When I returned to work a few days later I was told that I needed to fill out an incident report and talk with the regional GM. I didn’t understand why I needed to do this because the incident had nothing to do with work, other than the fact that we both worked under the same umbrella corporation. I obliged and my fears were confirmed when I had to recount the ordeal to several people. At one point, one of the people I was speaking to actually made a fucking joke about how he hadn’t lasted very long. I remember nervously laughing, because I didn’t know what else to do. I still feel sick when I think about that. Once again I decided not to press charges, which was the supported decision. I did however leave the strip club very soon after that and transferred to a karaoke bar that the company partially owned. I have not worked in a strip club since then.
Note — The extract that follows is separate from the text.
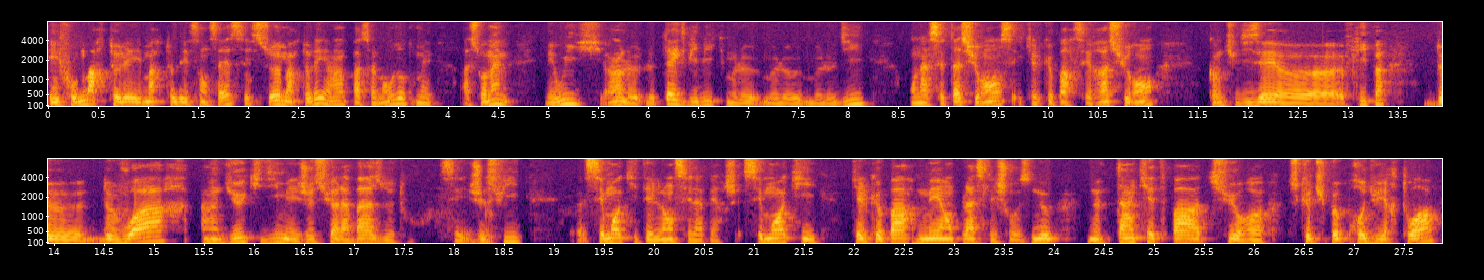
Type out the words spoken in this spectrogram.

I’m a member of several New Orleans service industry facebook groups, and I will often get notifications when someone posts in one. A few years back I got one of those notifications, but it was my rapist who had posted. He’s apparently still out there and simply seeing his name made me sick. After our encounter, before he left New Orleans, he sexually harassed (and perhaps assaulted, though no charges were made) other women who worked with him. I was told that this is why he finally lost his job and moved away. I can’t help but feel partially responsible.
After my rape people said the following things to me:
“It might be hard for you to get people to believe you, because you’re always so flirty.”
“Why would he even rape you, if he asked you probably would have fucked him anyway.”
“Why are you having an abortion, I thought you always wanted kids.”
“There is camera footage from the clubs of you acting really slutty, and that could surely be used against you.”
“Are you sure you aren’t just overreacting.”
“Were you drunk?”
Just recently I was celebrating with a friend and we went out of town and took some psychedelics. We were messing around and everything was wonderful. Then he touched me in a certain way (I’m not even sure how) and I physically reacted before my brain could even register what was going on. He was concerned when I jolted away from him and then I had to say something. Maybe it was the drugs, or the familiarity that I have with him, but I found myself telling him about my rape. And crying. A lot. Talk about a horrible fucking date. But it made me consider just how much impact this trauma has had on me. It made me realize just how much power my shame has held over me all these years. I told him how I hated to even talk about it, and wouldn’t let him look at me while I spoke. I felt weak again but in a new way.
I used to fantasize about how differently I would have handled that situation if I had another chance. I still think about crushing all the bones in his dominant hand so that it becomes much harder for him to simply act without thought. I tried to blame the situation on his intoxication at first, but none of my other guy friends “accidentally rape” people when they are drunk. I wonder if he even understands the depth of his actions. I honestly doubt it.
I’m finally finding the strength to allow myself to be vulnerable. That being said, this is the hardest thing for me to talk about, and I’ve got some fucking tales to tell. Thankfully, I feel stronger than I have in a long time. One decade down, a lifetime to go.